Poaching of endangered Rhinos in South Africa falls by 10 percent

first_imgBlack rhinos, one of the world’s endangered animals, are seen at a farm outside Klerksdorp, in the north west province, South Africa, February 24, 2016.REUTERS/Siphiwe Sibeko Black rhinos, one of the world’s endangered animals, are seen at a farm outside Klerksdorp, in the north west province, South Africa, February 24, 2016.REUTERS/Siphiwe SibekoThe number of rhinos poached for their horns in South Africa fell 10 percent in 2016 to 1,054, the second straight year of decline according to government data released on Monday, but conservationists said the levels remain alarming.Rhino poaching rates in South Africa had surged from 83 in 2008 to a record 1,215 in 2014 to meet red-hot demand in newly-affluent Asian countries such as Vietnam, where the horn is prized as a key ingredient in traditional medicines.South Africa has more than 80 percent of the world’s rhino population with about 18,000 white rhinos and close to 2,000 black rhinos, which is why it has been at the frontline of the horn poaching crisis.In the Kruger National Park, the epicentre of the slaughter, 662 rhino carcasses were found in 2016, an almost 20 percent fall from 826 in 2015, South Africa‘s environmental ministry said in a statement.“This decrease can be attributed to the efforts of our men and women on the ground, especially our rangers,” the ministry said.It said the fall in poaching levels came despite an increase in criminal activity in the Kruger.“For 2016 there were a staggering 2,883 instances of poaching-related activities in the park, compared to 2,466 recorded in the same period in 2015.”Those activities included poaching camps, contacts, crossings, sightings, tracks and shots fired.“These criminal gangs are armed to the teeth, well-funded and part of transnational syndicates who will stop at nothing to get their hands on rhino horn,” the ministry said.It noted, however, that outside of Kruger and the Mpumalanga province which borders it, the number of rhinos killed had increased in some provinces.Global trade in rhino horn is banned by a U.N. convention.“Rhino poaching figures remain unacceptably high,” TRAFFIC, a wildlife trade monitoring network, said in a statement.“It’s simply not possible to regard the sustained poaching of three rhinos each and every day as anything less than a continuation of the crisis,” said Tom Milliken, TRAFFIC’s Rhino Programme Leader.In another worrying development, 46 elephants were poached in Kruger in 2016 for the ivory contained in their tusks.
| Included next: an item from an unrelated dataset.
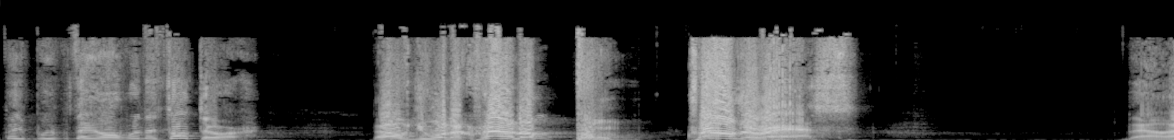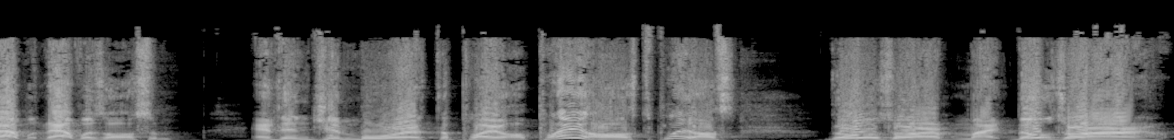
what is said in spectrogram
They they are what they thought they were. Now you want to crown them? Boom, crown their ass. Now that that was awesome. And then Jim Mora at the playoff playoffs. The playoffs. Those are my those are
A few years ago elephant poaching was virtually unheard of in Kruger.Tens of thousands of elephants have been poached elsewhere in Africa in recent years for ivory, a coveted commodity in markets such as China.last_img read more
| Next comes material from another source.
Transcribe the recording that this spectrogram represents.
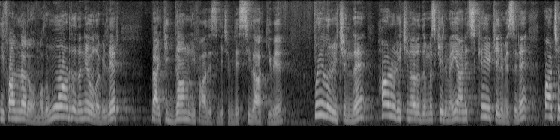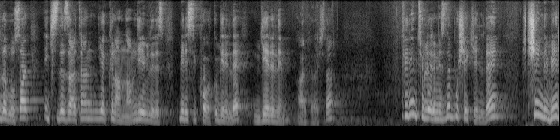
ifadeler olmalı. War'da da ne olabilir? Belki gun ifadesi geçebilir, silah gibi. Thriller için de horror için aradığımız kelime yani scare kelimesini parçada bulsak ikisi de zaten yakın anlam diyebiliriz. Birisi korku, biri de gerilim arkadaşlar. Film türlerimiz de bu şekilde. Şimdi bir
Page 1 of 13

Powered by WordPress & Theme by Anders Norén